What’s worse is that, in changing their name from Lady Antebellum to Lady A and in copyrighting the name Lady A so long ago, the band didn’t check to see if the name was already taken.  Up in the state of Washington, Anita White had been performing under the name Lady A for better than 30 years, first as part of a Motown group called Lady A & the Baby Blues Funk Band for 18 years, then as a solo artist under the name Lady A.  She has released four solo albums under that name since 2010 with a live album scheduled for release this year.  Anita White has built a brand around being Lady A for a long time.

After Lady Antebellum announced their name change to Lady A, music streaming services immediately began reflecting the new name.  For the original Lady A, however, this meant her fans could no longer find her music on the streaming services as the new Lady A topped out the music searches.  This led White to call out Lady Antebellum for usurping her name.  While Lady Antebellum was apologetic, they nonetheless insisted on keeping the name in settlement discussions with White, although they were willing to allow White to continue to use the name as well.  This was understandably a problem for White.  Why would she want to share a name that she had spent the better part of her adult life using and building her brand around?

When the settlement discussions inevitably broke down–there was no real way for two different artists to share a name–what Lady Antebellum did next was particularly loathsome.  They filed suit against White asking a court for a declaration that they be allowed to use the Lady A name.  Although they are not asking the court to prevent White from using the Lady A name, if they win, White’s career as Lady A will be effectively over.  There is no way she can compete with Nashville superstars, whose music will dominate the Lady A name on music streaming services.

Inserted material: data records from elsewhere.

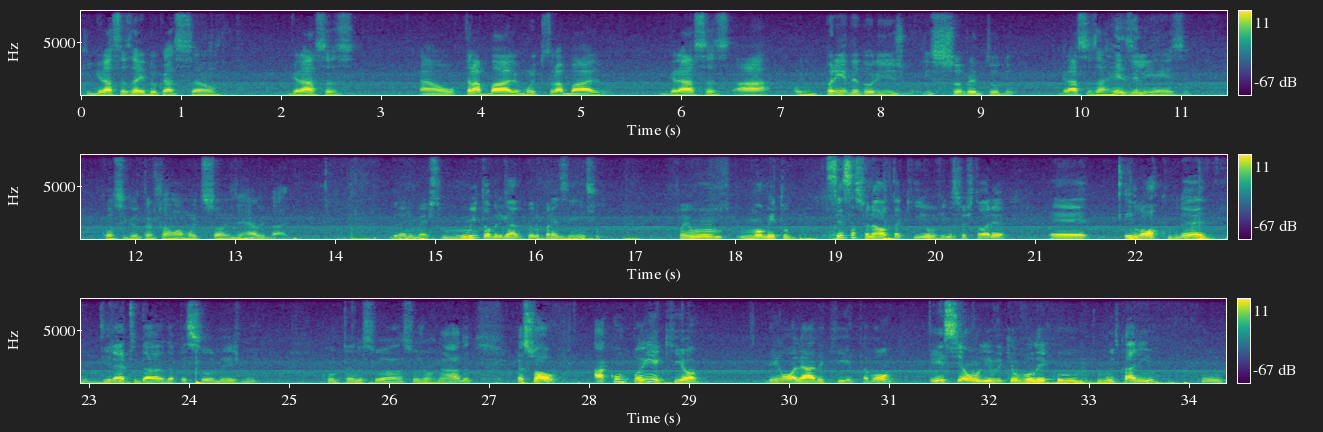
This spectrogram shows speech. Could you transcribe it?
que graças à educação, graças ao trabalho, muito trabalho, graças ao empreendedorismo e, sobretudo, graças à resiliência, conseguiu transformar muitos sonhos em realidade. Grande mestre, muito obrigado pelo presente. Foi um, um momento sensacional estar aqui, ouvindo sua história é, em loco, né? direto da, da pessoa mesmo, contando sua, sua jornada. Pessoal, acompanhe aqui, ó. Dê uma olhada aqui, tá bom? Esse é um livro que eu vou ler com, muito carinho, com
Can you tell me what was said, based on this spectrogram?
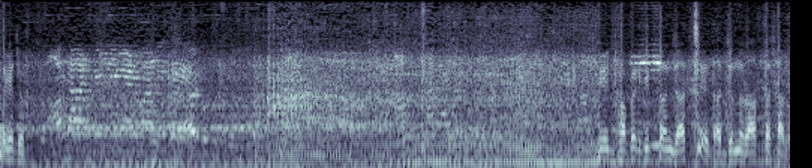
দেখেছ? এই ঢপের কীর্তন যাচ্ছে তার জন্য রাস্তা ছাড়ো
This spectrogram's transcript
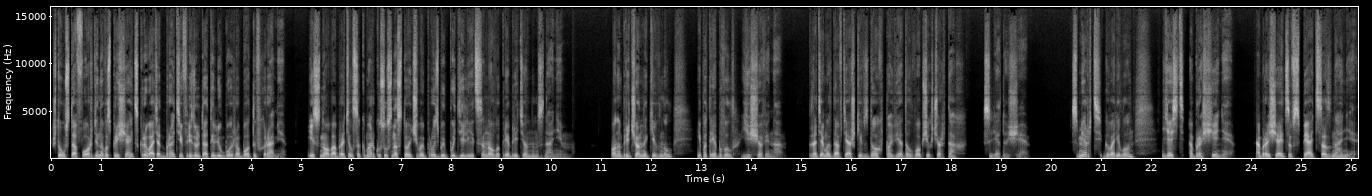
что устав ордена воспрещает скрывать от братьев результаты любой работы в храме. И снова обратился к Маркусу с настойчивой просьбой поделиться новоприобретенным знанием. Он обреченно кивнул и потребовал еще вина. Затем, издав тяжкий вздох, поведал в общих чертах следующее. «Смерть, — говорил он, — есть обращение — Обращается вспять сознание,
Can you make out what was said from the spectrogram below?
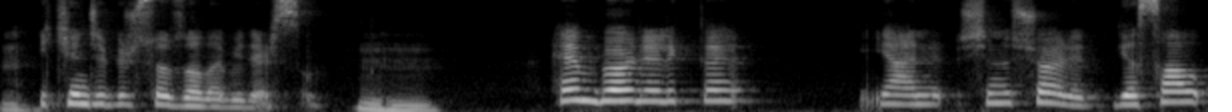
Hı. İkinci bir söz alabilirsin. Hı hı. Hem böylelikle yani şimdi şöyle yasal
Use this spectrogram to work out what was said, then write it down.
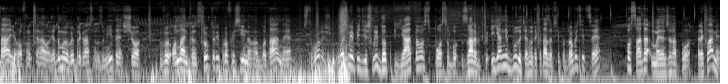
та його функціоналу. Я думаю, ви прекрасно розумієте, що в онлайн-конструкторі професійного бота не створиш. Ось ми підійшли до п'ятого способу заробітку. І я не буду тягнути кота за всі подробиці. Це посада менеджера по рекламі.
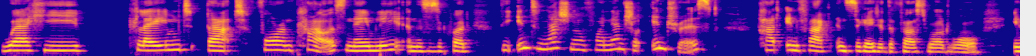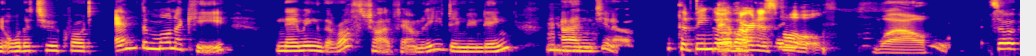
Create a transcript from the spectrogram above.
where he claimed that foreign powers, namely, and this is a quote, the international financial interest had in fact instigated the First World War in order to, quote, end the monarchy, naming the Rothschild family, ding, ding, ding. Mm-hmm. And, you know, the bingo card is full. wow. so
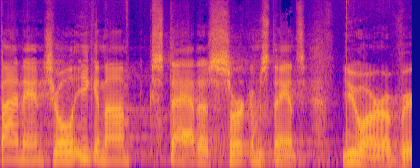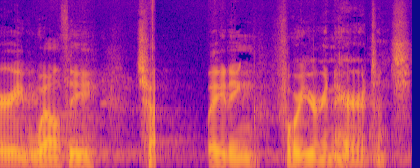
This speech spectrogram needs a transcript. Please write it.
financial, economic status, circumstance, you are a very wealthy child waiting for your inheritance.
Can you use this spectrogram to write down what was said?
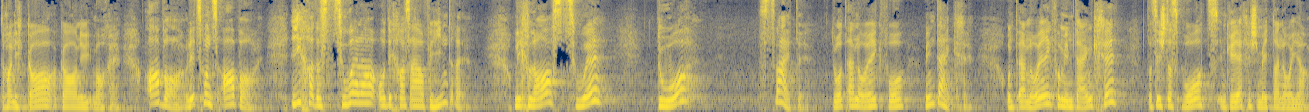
Da kann ich gar, gar nichts machen. Aber, und jetzt kommt's aber. Ich kann das zulassen oder ich kann es auch verhindern. Und ich lasse zu durch das Zweite. Durch die Erneuerung von meinem Denken. Und Erneuerung von meinem Denken, das ist das Wort im Griechischen Metanoia.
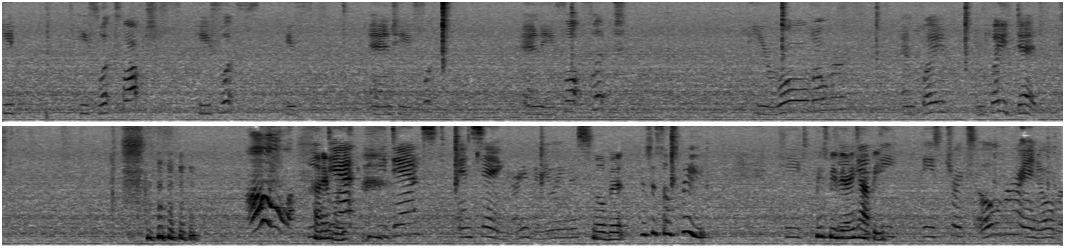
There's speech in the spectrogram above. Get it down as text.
he he flip flopped, he flip he and he flipped and he flop flipped. He rolled over and played and played dead. Oh! He, I was- dan- he danced sang. Are you videoing this? A little bit. It's just so sweet. He Makes me very happy. the- these tricks over and over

In sum, Lady Antebellum has belatedly realized that their name is offensive to African-Americans.  So they have changed their name to a name that doesn’t completely erase its offensiveness and has stolen their new name from a long-time black blues singer.  Then, instead of apologizing about the name conflict and choosing something else, they take the original Lady A to court to legalize their name theft.  To put it more succinctly, they had a name that memorialized the theft of African-American labor and now seek to steal the labor of an African-American woman.  This is how not to be part of the solution.